A day came to pass as I walked through the produce section and wondered, “Could I make Brussels sprouts and have my family enjoy them?” And most importantly, “Could it be easy to make?” Miracles of miracles, I found the answer to be “yes.”Continue reading →
The Princess is not a fan of meat sauce for spaghetti, but when it’s in lasagna, that’s another story. She can literally finish half a pan in one sitting. Lately she’s been in a lasagna feeding binge, requesting it for dinner each week. I’d like to believe it’s due to my culinary prowess, but she could also be undergoing a growth spurt.
One of the challenges in being a dairy-free household is finding substitutions for ingredients that are not readily accessible. I keep telling myself to stock up when I see a sale on our favorite dairy-free staples or happen to find a hard-to-find ingredient, but sometimes I forget my good intentions. This has been the case for Tofutti’s Ricotta.
Yesterday, when the Princess requested lasagna for dinner, I ended up having to wing it because my go-to store didn’t have any Tofutti’s Ricotta in stock. I used firm tofu that I had on hand, nutritional yeast, and Tofutti Better Than Cream Cheese.
Fortunately, it turned out fine. Evidence—Princess was inches from licking her plate.
Jook, otherwise known as Korean porridge or congee, is a major staple in Korean cuisine. It is often served for breakfast or when someone is sick and needs something comforting and easy to digest. Because of the labor involved in its preparation—between the chopping, stirring, and constant attention to make sure things don’t burn—one can consider it a food of love.
Hobak jook, or kabocha squash porridge, is an example of Korean food with medicinal properties. It helps people who are dealing with fluid-retention, and it is also good for weight control.
I like hobak jook for its slightly sweet and tummy-comforting taste. It’s sweeter than butternut squash but not quite as sweet as a sweet potato or yam. Some people like it with black beans, but I prefer it with mochi (rice dumplings). Weight watchers might opt for the black beans instead of the mochi, or omit both altogether and just enjoy it as a comforting fall/winter soup.

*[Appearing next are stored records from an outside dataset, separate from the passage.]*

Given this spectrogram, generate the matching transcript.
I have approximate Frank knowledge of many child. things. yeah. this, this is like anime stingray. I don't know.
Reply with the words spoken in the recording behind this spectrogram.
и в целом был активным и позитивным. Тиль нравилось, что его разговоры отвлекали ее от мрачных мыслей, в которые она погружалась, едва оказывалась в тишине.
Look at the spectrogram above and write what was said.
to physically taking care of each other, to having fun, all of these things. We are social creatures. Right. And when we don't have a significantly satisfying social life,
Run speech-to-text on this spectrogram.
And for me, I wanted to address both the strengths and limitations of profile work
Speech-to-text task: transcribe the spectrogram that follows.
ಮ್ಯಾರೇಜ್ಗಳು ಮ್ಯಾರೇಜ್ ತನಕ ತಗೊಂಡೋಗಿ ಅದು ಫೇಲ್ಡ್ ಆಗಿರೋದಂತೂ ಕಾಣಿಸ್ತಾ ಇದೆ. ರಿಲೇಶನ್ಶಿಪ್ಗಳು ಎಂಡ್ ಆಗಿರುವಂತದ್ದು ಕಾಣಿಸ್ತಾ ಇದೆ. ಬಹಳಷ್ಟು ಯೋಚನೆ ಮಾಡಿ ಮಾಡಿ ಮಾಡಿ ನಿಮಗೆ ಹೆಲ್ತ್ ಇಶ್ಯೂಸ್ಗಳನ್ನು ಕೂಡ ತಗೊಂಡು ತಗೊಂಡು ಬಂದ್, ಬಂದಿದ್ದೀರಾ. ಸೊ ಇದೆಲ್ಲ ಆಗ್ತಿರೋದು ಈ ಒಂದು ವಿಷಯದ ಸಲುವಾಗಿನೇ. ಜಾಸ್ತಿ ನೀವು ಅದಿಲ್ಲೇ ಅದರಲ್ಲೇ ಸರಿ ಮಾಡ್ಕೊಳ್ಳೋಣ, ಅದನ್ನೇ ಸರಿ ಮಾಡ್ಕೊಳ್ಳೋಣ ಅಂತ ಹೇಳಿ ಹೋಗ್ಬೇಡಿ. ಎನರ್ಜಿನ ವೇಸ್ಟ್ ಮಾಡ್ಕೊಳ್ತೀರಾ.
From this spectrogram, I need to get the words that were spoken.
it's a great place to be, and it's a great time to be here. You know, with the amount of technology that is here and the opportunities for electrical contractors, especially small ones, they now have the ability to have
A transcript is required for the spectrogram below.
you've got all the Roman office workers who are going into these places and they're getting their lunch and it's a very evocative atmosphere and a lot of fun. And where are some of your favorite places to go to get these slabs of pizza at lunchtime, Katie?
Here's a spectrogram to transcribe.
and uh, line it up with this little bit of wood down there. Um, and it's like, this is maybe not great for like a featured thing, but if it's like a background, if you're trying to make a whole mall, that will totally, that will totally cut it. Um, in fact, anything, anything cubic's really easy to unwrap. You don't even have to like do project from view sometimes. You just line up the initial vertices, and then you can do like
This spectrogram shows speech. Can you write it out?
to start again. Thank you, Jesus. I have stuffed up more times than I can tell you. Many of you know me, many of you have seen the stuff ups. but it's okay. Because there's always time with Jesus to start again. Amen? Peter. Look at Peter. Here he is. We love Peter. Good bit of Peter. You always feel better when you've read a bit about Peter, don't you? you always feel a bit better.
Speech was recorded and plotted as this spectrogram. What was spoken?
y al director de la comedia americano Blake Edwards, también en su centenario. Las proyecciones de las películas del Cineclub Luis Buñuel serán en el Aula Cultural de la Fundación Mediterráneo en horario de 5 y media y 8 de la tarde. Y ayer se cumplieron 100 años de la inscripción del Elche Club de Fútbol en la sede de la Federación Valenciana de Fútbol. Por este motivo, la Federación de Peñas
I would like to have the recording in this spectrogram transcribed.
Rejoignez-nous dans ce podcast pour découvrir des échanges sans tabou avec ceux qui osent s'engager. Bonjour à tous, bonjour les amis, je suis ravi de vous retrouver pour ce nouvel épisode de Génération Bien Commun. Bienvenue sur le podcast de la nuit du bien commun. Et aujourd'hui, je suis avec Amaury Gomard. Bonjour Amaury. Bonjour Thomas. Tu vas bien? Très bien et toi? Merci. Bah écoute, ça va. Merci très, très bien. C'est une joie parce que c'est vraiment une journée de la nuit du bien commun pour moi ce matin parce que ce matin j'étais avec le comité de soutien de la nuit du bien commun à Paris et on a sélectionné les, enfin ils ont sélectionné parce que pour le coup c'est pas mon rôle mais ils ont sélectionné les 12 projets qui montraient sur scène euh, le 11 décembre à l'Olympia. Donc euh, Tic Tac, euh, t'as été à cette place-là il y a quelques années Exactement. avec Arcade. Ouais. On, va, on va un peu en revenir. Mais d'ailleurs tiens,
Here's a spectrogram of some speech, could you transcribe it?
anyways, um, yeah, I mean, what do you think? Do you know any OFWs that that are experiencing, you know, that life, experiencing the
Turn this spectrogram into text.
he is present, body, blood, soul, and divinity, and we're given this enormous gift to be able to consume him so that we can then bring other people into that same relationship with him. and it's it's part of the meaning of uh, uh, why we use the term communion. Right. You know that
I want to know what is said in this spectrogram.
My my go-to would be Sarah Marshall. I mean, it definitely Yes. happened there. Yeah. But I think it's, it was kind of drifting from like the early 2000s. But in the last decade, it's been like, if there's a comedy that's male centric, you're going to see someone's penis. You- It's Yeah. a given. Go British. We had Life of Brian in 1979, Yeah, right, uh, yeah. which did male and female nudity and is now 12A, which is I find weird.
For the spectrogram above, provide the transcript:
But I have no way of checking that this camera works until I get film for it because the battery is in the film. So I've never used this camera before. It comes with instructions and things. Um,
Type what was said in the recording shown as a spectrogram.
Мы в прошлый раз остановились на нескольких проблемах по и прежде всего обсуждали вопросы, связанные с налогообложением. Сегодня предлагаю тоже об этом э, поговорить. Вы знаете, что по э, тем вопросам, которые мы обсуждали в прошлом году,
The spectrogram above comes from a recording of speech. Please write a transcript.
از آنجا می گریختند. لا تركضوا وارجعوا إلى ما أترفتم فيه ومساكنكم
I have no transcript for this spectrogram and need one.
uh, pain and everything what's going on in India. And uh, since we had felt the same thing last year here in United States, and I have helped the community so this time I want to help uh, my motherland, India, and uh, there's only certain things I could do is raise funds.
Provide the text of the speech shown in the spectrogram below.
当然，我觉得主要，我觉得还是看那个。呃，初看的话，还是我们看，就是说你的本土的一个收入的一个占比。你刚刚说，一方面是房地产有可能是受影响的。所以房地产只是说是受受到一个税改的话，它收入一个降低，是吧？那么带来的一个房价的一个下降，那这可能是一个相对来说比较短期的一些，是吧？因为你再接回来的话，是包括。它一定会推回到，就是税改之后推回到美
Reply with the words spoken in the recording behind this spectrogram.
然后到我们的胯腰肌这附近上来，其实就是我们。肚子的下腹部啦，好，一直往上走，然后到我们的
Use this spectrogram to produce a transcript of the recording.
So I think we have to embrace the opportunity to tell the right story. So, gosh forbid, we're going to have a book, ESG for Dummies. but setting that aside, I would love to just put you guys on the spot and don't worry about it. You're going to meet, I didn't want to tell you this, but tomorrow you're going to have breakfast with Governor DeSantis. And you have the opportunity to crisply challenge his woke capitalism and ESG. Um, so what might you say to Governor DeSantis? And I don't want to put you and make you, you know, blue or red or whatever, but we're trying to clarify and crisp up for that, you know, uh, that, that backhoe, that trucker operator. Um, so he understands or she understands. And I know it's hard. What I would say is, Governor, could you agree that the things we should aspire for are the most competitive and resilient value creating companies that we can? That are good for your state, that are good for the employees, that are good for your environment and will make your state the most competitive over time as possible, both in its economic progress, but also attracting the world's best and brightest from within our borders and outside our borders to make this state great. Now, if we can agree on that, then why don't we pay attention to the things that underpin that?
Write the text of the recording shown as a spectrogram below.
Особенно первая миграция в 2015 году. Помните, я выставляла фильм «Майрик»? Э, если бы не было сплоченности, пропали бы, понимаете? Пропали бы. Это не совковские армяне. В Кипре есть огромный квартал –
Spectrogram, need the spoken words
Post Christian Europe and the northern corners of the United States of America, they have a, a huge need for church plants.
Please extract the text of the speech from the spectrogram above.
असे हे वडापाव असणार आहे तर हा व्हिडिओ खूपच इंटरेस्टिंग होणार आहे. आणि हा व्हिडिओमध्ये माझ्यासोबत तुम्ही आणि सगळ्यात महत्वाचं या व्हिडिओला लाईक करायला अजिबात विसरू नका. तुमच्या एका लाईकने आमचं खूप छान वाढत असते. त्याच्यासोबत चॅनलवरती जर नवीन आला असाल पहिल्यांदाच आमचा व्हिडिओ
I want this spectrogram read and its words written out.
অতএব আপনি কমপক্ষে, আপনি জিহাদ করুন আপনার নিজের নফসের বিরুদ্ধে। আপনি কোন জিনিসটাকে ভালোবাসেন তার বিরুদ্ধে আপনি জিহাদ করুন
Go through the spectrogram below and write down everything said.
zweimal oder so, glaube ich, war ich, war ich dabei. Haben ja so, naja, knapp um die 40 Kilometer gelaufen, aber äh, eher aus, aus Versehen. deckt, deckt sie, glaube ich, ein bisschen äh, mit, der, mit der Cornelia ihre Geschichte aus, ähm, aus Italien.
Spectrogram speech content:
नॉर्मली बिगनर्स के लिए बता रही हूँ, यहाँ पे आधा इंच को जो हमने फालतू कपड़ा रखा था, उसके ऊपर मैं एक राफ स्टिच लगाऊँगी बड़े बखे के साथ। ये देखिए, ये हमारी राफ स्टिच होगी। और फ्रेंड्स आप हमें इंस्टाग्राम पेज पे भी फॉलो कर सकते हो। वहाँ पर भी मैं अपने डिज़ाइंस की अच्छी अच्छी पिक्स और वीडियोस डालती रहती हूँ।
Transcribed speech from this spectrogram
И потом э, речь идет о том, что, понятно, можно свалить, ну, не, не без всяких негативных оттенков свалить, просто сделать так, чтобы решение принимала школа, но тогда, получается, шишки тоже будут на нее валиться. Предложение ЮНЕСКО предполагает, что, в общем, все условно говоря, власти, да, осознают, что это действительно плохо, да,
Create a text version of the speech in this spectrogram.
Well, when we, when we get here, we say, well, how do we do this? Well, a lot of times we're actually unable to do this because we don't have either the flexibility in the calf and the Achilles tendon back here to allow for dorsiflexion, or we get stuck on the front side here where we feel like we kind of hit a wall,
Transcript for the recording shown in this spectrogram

Last night, not unlike most typical weeknights, I was stumped on what to make for dinner. I had some pork tenderloin in the fridge that I was originally planning to make into tonkatsu (panko-breaded pork steak), but I held off knowing that the Princess wasn’t too keen on it. Then it occurred to me—why not a simple pork stir-fry for her and pork tacos for HB and me?
Thankfully, the Princess loved the pork stir-fried with onions only, which I served with rice and her favorite green beans sprinkled with sesame seeds. She even asked for extra rice, which is unusual for her.
HB and I enjoyed the pork tacos—so much so that there were no leftovers. We had fun mixing and matching the different sauces.
I never knew this until recently, but HB really likes sweet loafs. I myself have always been more partial to the easy-to-serve, smaller-portioned muffins/cupcakes, or the unique-shaped bundts. Don’t get me started on bread pudding…mama mia!
I’ve modified the recipe slightly: replaced the dairy products with dairy-free products, reduced the amount of sugar used, and opted not to use the lemon glaze because the loaf seemed sweet enough with the lemon syrup by itself.
Mama Sophia’s Dairy-Free Lemon Blueberry Loaf Recipe